**Source data:**
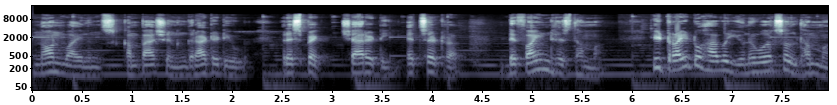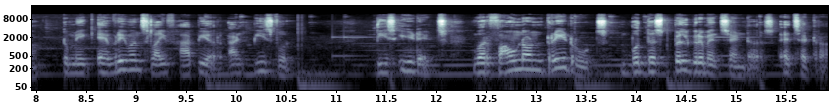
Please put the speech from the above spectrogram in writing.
non-violence, compassion, gratitude, respect, charity, etc. defined his Dhamma. He tried to have a universal Dhamma to make everyone's life happier and peaceful. These edicts were found on trade routes, Buddhist pilgrimage centers, etc.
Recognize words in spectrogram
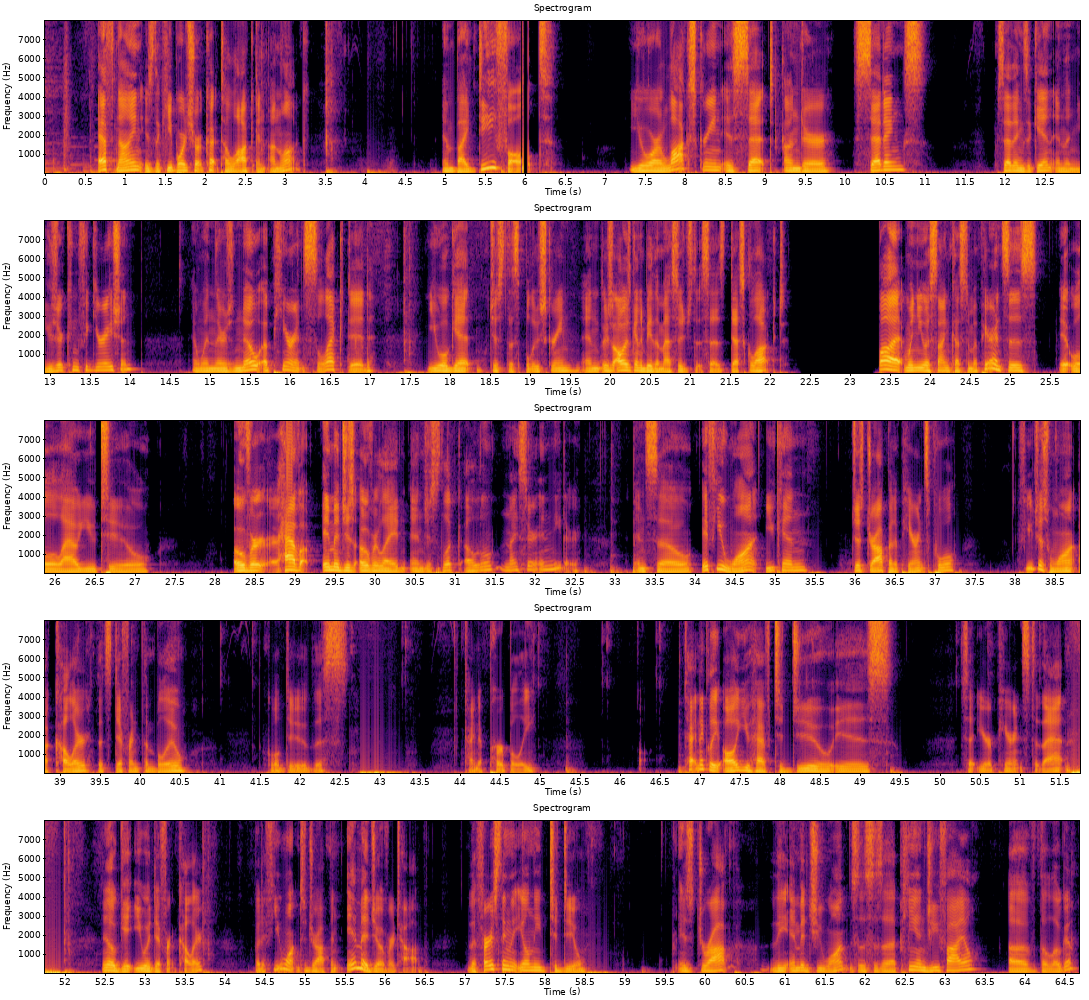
F9 is the keyboard shortcut to lock and unlock. And by default, your lock screen is set under settings, settings again, and then user configuration. And when there's no appearance selected, you will get just this blue screen, and there's always going to be the message that says desk locked. But when you assign custom appearances, it will allow you to over have images overlaid and just look a little nicer and neater. And so if you want, you can just drop an appearance pool. If you just want a color that's different than blue, we'll do this kind of purpley technically all you have to do is set your appearance to that. It'll get you a different color. But if you want to drop an image over top, the first thing that you'll need to do is drop the image you want. So this is a PNG file of the logo.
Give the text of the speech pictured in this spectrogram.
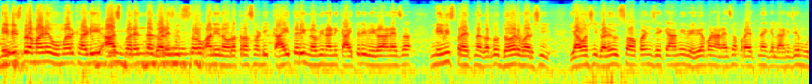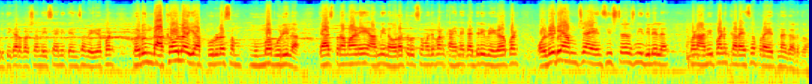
नेहमीचप्रमाणे उमरखाडी आजपर्यंत गणेशोत्सव आणि नवरात्रासाठी काहीतरी नवीन आणि काहीतरी वेगळं आणायचा नेहमीच प्रयत्न करतो दरवर्षी. यावर्षी गणेशोत्सव आपण जे काय आम्ही वेगळेपण आणायचा प्रयत्न केला आणि जे मूर्तिकार प्रशांत देसाईंनी त्यांचं वेगळेपण करून दाखवलं या पूर्ण सं मुंबापुरीला. त्याचप्रमाणे आम्ही नवरात्रोत्सवमध्ये पण काही ना काहीतरी वेगळं पण ऑलरेडी आमच्या एन्सिस्टर्सनी दिलेलं आहे. पण आम्ही पण करायचा प्रयत्न करतो.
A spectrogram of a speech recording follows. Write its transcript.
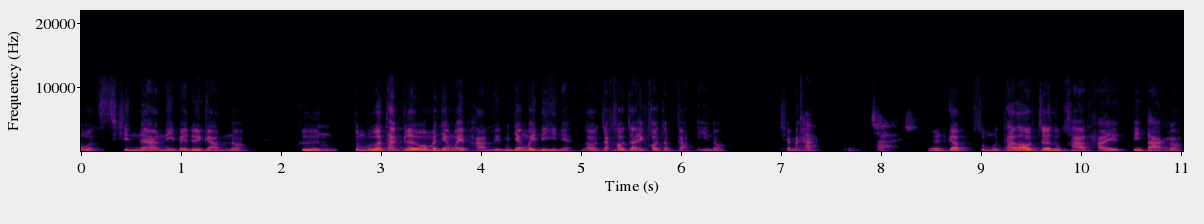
ตัวชิ้นงานนี้ไปด้วยกันเนาะคืออมสมมุติว่าถ้าเกิดว่ามันยังไม่ผ่านหรือมันยังไม่ดีเนี่ย เราจะเข้าใจข้อจำกัดนี้เนาะใช่ไหมครับใช่เหมือนกับสมมุติถ้าเราเจอลูกค้าไทยที่ต่างเนาะ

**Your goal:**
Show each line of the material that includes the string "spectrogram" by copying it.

**Answer to this task:**
Please put the speech from the above spectrogram in writing.
Recognize words in spectrogram
Give the text of the speech pictured in this spectrogram.
A spectrogram of a speech recording follows. Write its transcript.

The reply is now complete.